In the listing below, find the line containing "Log-frequency spectrogram of" and the line containing "Spectrogram, in 3 rows.". Repeat exactly those two lines and every line between them.

Information given >>
---

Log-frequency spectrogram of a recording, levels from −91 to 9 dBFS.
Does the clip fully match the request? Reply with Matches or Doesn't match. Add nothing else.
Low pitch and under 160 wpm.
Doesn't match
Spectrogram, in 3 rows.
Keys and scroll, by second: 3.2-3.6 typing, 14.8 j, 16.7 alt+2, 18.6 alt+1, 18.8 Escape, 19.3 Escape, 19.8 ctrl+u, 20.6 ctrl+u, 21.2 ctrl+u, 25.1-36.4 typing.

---

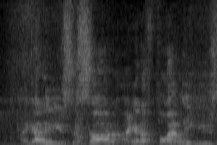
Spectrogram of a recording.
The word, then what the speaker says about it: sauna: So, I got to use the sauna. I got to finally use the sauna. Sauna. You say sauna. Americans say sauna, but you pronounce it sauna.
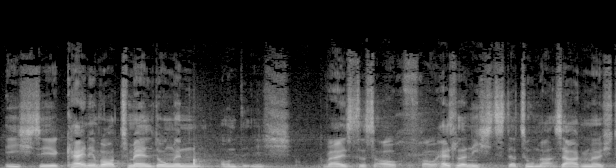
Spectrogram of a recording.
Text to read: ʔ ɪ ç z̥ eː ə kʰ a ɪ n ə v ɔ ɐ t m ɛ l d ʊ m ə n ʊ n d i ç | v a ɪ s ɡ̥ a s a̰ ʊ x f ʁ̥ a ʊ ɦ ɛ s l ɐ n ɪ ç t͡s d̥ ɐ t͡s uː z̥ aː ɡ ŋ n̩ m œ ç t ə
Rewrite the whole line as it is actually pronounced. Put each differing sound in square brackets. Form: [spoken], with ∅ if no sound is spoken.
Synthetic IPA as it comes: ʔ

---

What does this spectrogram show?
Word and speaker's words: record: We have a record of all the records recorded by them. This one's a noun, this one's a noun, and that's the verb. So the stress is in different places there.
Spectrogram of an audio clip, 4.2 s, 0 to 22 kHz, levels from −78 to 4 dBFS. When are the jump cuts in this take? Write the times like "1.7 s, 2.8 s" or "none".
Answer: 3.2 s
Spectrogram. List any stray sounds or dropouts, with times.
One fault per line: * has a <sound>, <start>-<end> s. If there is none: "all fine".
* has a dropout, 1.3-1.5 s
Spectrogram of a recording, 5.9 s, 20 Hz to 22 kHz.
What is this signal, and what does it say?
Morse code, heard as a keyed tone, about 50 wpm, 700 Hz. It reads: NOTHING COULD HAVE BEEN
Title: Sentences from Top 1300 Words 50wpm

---

Exercise answer >>
Log-frequency spectrogram of a recording, levels from −91 to 9 dBFS.
Does the clip fully match the request? Reply with Matches or Doesn't match. Add nothing else.
Low pitch and under 160 wpm.
Doesn't match
Spectrogram, in 3 rows.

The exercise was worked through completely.